Many students experience language-related barriers that may prevent them from fully understanding and engaging in complex science content. Although dense and technically-rich scientific language is challenging for most students to interpret, it can become a systematic barrier for English Language Learner (ELL) students when it interferes with their ability to demonstrate their science knowledge. To learn how to make science course examinations more equitable, this project will examine ways to modify general chemistry exam items to make them more accessible to diverse student populations without reducing the chemistry content difficulty. These assessment items will be tested by measuring and comparing ELL students' and native English speaking (NES) students' performance. The project is supported by NSF's EHR Core Research Building Capacity in STEM Education Research (ECR BCSER) program, which is designed to build individuals' capacity to carry out high quality fundamental STEM education research in the core areas of STEM learning and learning environments, broadening participation in STEM fields, and STEM workforce development.
This project will integrate research and professional development objectives to support the principal investigator (PI) in developing the educational assessment measurement skills needed to complement her established expertise in qualitative research methodologies and achieve the research goals. The project will modify general chemistry assessment items using the Equitable Framework for Classroom Assessment to ease linguistic complexity without reducing the chemistry content difficulty. An in-depth, qualitative study will also be conducted to understand students' perceptions of the features of the assessment items. The findings will be used to optimize the assessment items before conducting a quantitative study using differential item functioning analysis to evaluate the effectiveness of the items in reducing the performance gap between ELL and NES students. The project team will have frequent virtual and in-person meetings with their research mentors to discuss targeted readings, as well as progress and plans for developing and testing the assessment items. The PI will also complete two online course series on the topics of advanced quantitative methods, Rasch models and IRT; and attend the Inter-university Consortium for Political and Social Research summer program in quantitative methods. Project outcomes will include the development and testing of modified assessment items as proof of concept of a method that can be implemented by STEM instructors in their own courses to equitably benefit learners. The PI will share what she has learned from her research and professional development experiences via local and national workshops. By participating in targeted professional development experiences, the PI will ultimately build her capacity to conduct fundamental research on designing equitable STEM assessments in the future.

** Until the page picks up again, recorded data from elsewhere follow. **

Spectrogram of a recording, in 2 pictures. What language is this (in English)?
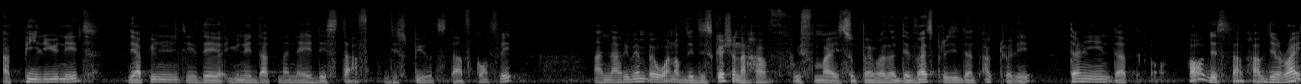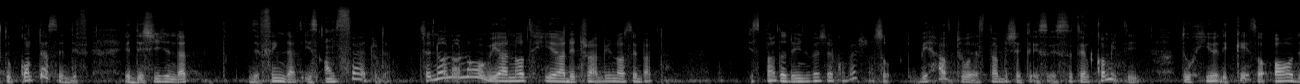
English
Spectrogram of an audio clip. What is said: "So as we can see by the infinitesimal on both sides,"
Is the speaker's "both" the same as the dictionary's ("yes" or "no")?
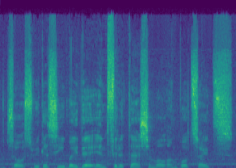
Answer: no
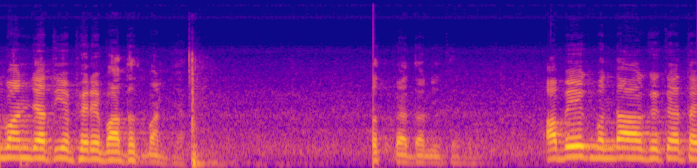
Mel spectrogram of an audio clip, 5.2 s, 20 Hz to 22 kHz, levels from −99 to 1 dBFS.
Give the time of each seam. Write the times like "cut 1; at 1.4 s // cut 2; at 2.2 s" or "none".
cut 1; at 2.8 s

This award reflects NSF's statutory mission and has been deemed worthy of support through evaluation using the Foundation's intellectual merit and broader impacts review criteria.
|Effective start/end date
|10/1/21 → 9/30/23
- National Science Foundation: $285,813.00